Surprisingly, Massachusetts has made great progress despite a lower solar resource. Massachusetts has net metering and a renewable portfolio standard with a solar mandate, as well as its own SREC market. SMART (Solar Massachusetts Renewable Target) has been around since 2018 and has driven a lot of solar deployment in the state.
Employment Breakdown by Sector
Installations, sales and distribution, project development, and other related fields are among the fastest-growing segments of the industry. This is not surprising however, considering the rapid growth of residential, commercial and utility-scale solar electricity generating capacity across the U.S.
- 67% of all jobs in the industry are related to installation and construction
- More than half of all industry employment is in distributed installation (Residential, Commercial, and Community Solar).
- Of these installation and construction jobs: 55% residential, 18% commercial, 8% community solar and 19% utility-scale
- As a share of total jobs, installation jobs grew by nearly 2 per cent, while all the others declined modestly
- Manufacturing employs 14%, Sales & Distribution 11%, and Operations & Maintenance 4%.
- 4% of all solar workers fall under the category of ‘Other’, which includes finance, legal, advocacy, and research.
Current trending solar careers and future workforce needs.
For 2021, solar hiring trends show that employers look for candidates with experience in solar installation, maintenance, operation, and maintenance. Since the economic crisis, many areas have seen an increase in the demand for trained professionals with the right skills. Therefore, the solar industry continues to grow and become more commercialized, this trend is expected to continue.

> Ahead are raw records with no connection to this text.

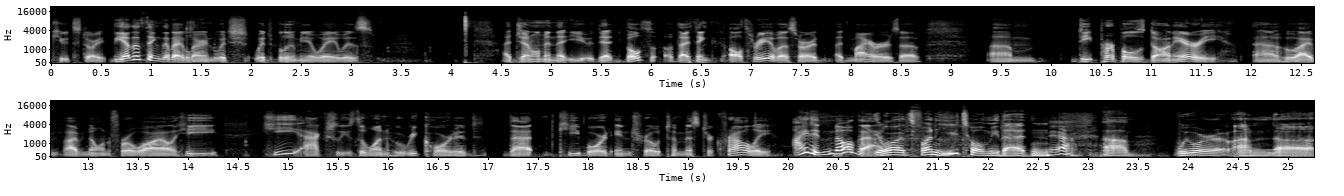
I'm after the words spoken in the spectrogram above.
cute story. The other thing that I learned, which which blew me away, was a gentleman that you that both I think all three of us are admirers of. Um, Deep Purple's Don Airey, uh, who I've I've known for a while. He he actually is the one who recorded that keyboard intro to Mr. Crowley. I didn't know that. Well, it's funny you told me that, and Yeah. um, we were on uh,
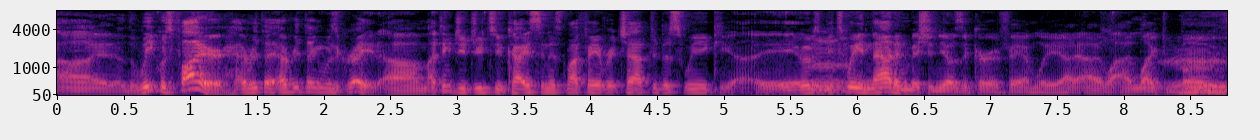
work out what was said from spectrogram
Uh, the week was fire. Everything everything was great. Um, I think Jujutsu Kaisen is my favorite chapter this week. Uh, It was Mm. between that and Mission Yozakura Family. I, I, I liked both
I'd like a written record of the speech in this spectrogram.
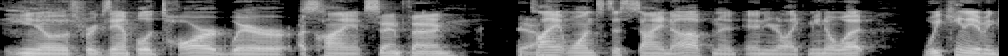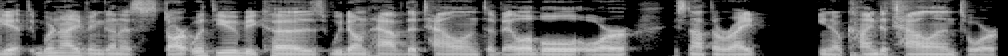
you know, for example, it's hard where a client same thing. yeah. client wants to sign up and, and you're like, you know what? We can't even get, we're not even going to start with you because we don't have the talent available or it's not the right, you know, kind of talent or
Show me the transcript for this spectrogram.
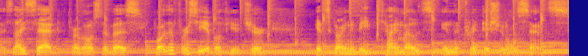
as I said, for most of us, for the foreseeable future, it's going to be timeouts in the traditional sense.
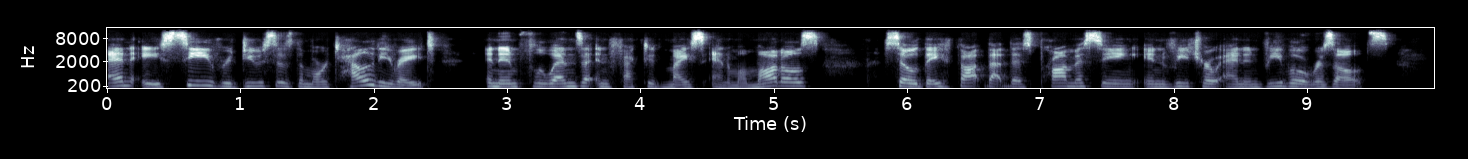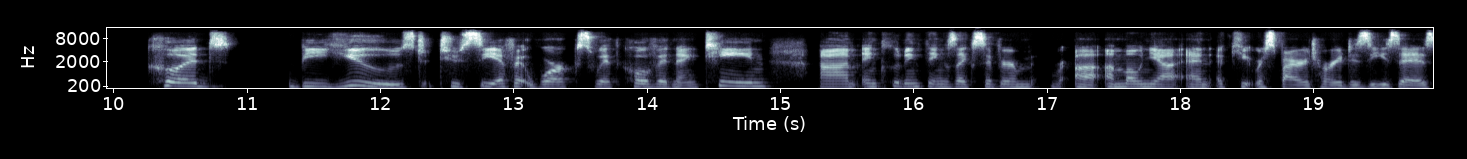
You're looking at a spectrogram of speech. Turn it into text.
NAC reduces the mortality rate in influenza infected mice animal models. So they thought that this promising in vitro and in vivo results could be used to see if it works with COVID 19, um, including things like severe uh, pneumonia and acute respiratory diseases,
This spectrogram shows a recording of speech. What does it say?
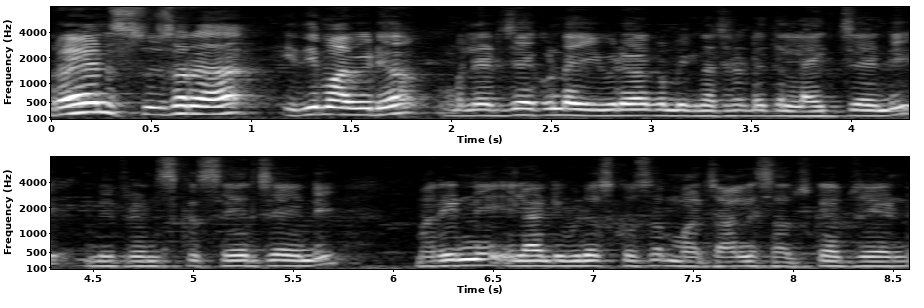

Here are the fastest-growing solar energy jobs:
Solar photovoltaic installers are expected to see 104.9% job growth by 2026.
Sectors: Renewable-energy generation
Annual salary: $US 42,680
Electrical power-line installers and repairers are expected to see 13.9% job growth by 2026.
Sectors: Energy efficiency
Annual salary: $US 70,910
Training specialists are expected to see 11.5% job growth by 2026.
Sectors: Research, design, and consulting services
Annual salary: $US 60,870
In 2030, the solar industry will employ 400,000 workers if current trends continue. By 2035, 900,000 new solar workers across the supply chain will be necessary to meet President Biden’s goals of decarbonizing the grid and expanding domestic manufacturing.
Need for training
In conclusion, skills in the clean energy industry are in high demand. Engineer and entrepreneur Saul Griffith has laid out a massive plan called Rewiring America, for example. This plan As the cost of solar energy continues to plummet, more people are turning to solar photovoltaics (PV) as an option for energy generation. However, most solar companies have difficulty finding qualified and experienced candidates, which puts projects at risk.
Why are solar companies having trouble hiring? According to Solar Foundation’s latest National Solar Job Census – which was published in February 2020 – Almost half of the surveyed hiring managers say the main problem is a lack of experience, training, or technical skills. In an effort to help solar industry leaders hire new people and improve their employee training, we provide these resources: